(Beginning of Records provided)

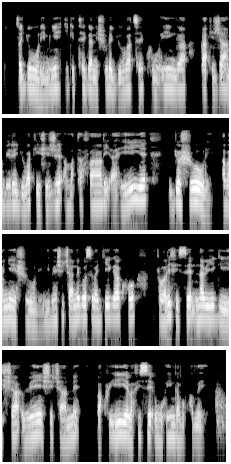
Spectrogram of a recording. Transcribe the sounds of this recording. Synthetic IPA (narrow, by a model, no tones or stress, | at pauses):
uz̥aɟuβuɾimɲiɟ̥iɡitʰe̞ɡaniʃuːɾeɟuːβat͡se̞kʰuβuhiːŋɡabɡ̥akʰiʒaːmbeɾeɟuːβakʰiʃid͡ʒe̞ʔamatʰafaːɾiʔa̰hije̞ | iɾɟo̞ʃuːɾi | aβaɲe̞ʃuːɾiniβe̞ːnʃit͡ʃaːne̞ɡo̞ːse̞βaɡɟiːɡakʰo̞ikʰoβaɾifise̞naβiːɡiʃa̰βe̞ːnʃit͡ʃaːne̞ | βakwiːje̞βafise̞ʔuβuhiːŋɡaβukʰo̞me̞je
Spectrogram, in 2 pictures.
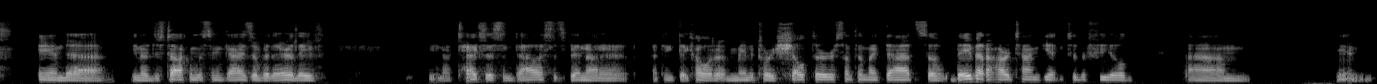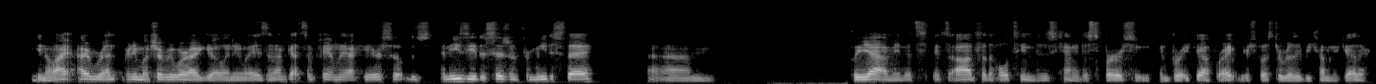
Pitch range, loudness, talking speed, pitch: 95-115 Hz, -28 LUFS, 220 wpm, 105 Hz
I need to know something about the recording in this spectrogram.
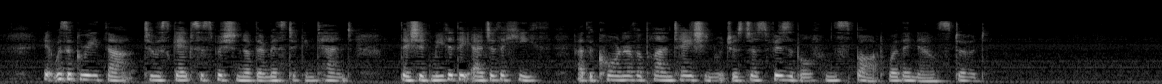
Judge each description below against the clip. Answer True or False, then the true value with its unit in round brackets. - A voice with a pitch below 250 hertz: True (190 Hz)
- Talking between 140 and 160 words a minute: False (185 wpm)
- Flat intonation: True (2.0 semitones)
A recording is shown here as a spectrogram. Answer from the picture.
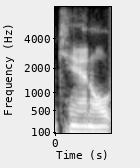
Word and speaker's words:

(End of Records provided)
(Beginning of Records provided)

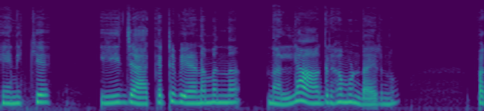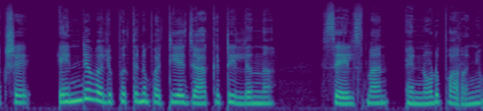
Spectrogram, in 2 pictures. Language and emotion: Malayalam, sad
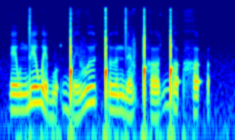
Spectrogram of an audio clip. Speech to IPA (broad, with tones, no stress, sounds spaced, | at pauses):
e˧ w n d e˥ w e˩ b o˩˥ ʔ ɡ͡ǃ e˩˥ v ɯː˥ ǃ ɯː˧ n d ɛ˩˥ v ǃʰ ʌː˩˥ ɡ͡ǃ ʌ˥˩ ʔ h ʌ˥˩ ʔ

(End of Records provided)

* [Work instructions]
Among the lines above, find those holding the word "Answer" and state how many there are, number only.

* [Result of this task]
2